Soma County by Alan Annand – Book Review
by Val Tobin
There's a wine tasting going on at a Sonoma vineyard, and Axel Crowe's client's best friend has had one glass too many. Found dead on the bathroom floor, the woman obviously didn't just swish and spit.
The police blame the wine and confiscate all bottles, which threatens the vintner's reputation and livelihood.
Enter Crowe, who uses astrology to divine that the woman's glass of wine was poisoned.
The trail of astrological signs and evidence leads him to a power-hungry developer and missing immigrant workers who may be victims of the black market in body parts.
Lots of Action and Twists in the Tale
Much like Annand's other novels, there's plenty to keep the reader guessing here. Crowe's investigation begins in California, but diverts to India, where he probes into suspicious activity at an ashram.
Axel Crowe's investigative technique fascinates, particularly if you have an interest in astrology in general, and Vedic Astrology in particular. As for the characters, they're well rounded, particularly Crowe, who isn't your stereotypical alcohol-addicted, surly PI.
The story is well-written and easy to read. It flows well, and I looked forward to returning to it again whenever I had to put it down.
After I finished reading it, I contacted the author, and he agreed to do an interview with me about Soma County and what's next for Axel Crowe.
The Evolution of Soma County
Q. How did the idea for the story evolve?
A. During one of my many astrology classes with Hart deFouw, he talked about someone he'd met in India, a diminutive man with a huge ego who saw himself much bigger than anyone else around him. The fellow had built an oversized house, stocked it with oversized furniture, and even had many oversized personal articles, eg, dining utensils, writing instruments, hairbrushes and combs, etc, fabricated for his use.
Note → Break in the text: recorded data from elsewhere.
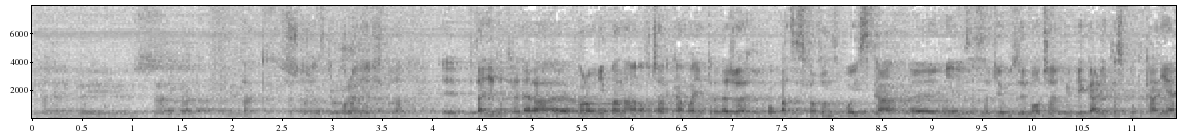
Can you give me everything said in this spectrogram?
pytania tutaj z sali, tak? Tak, proszę. Szczeciński Polonia Środa. Y, Pytanie do trenera. Y, Poromni pana Owczarka. Panie trenerze, chłopacy schodząc z boiska y, mieli w zasadzie łzy w oczach, wybiegali to spotkanie,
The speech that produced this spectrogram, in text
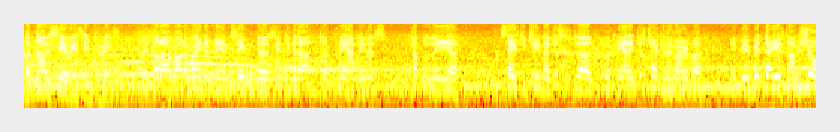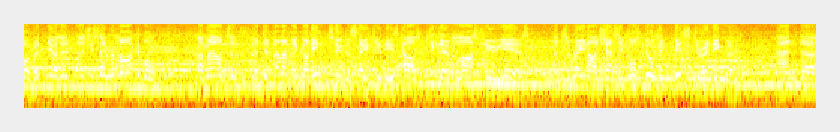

This gave me the idea for the character of Megawati, an Indian megalomaniac who'd been forced by his father into a career he didn't really belong in, and whose frustration thereafter bred compensating behaviors of an unsavory nature. Thus he became a compelling villain for a missing persons mystery connected to the international black market in body parts. Enter Axel Crowe, astrologer extraordinaire.
Setting and Celibacy
Q. What made you decide to set the story in California?
A. I've taken most of my astrology and palmistry courses in the Bay Area, so the locale carries strong associations for my tribe of Vedic astrologers and Eastern-religion devotees. San Francisco, Berkeley and the Napa Valley are all cultural icons of western sensibility. And yet it's not immune to significant criminal activity. That juxtaposition of East/West contrasts provoked my plot, while the Bay Area in general offers a creative vortex of social mores, ethnic diversity and technology.
Q. Why make Crowe celibate?
A. They say, write about what you don't know. But I didn't make him, that's just the way he is. Throughout this trilogy, I expected Crowe to enjoy an intimacy with someone for whom he felt a bond. But although there were close calls, he always stepped back. I didn't have to think about it too much to realize that his character was formed out of respect for my teacher, and for his guru, upon whom Crowe was modeled. As counselors in the most sober sense, they had to hold themselves aloof from human entanglements. The road less traveled, and all that dharma.
Next Up for Crowe and Annand
Q. Are you working on another Crowe novel? Care to share some details?
A. I wrote the New Age Noir trilogy for a certain kind of reader — astrologers who like mysteries, and mystery lovers sympathetic to New Age themes. I thought I was finished with it, but lately I've been collecting ideas for another Axel Crowe mystery. This one involves the attempted assassination of a British rock star and is set largely in Europe. I'll take any excuse to travel for research.
Q. If no, what is your current project?
A. I'm currently writing another police procedural that pits Montreal detective Sophie Gillette against home-grown terrorists. Whereas Al-Quebeca involved the near-destruction of Quebec's power grid in mid-winter, The Big Smoke involves a hijacked trainload of dangerous commodities barreling down on Toronto one steamy July night. If it's any consolation, Gillette enjoys sex.
Image: Cover of Soma County Courtesy of Alan Annand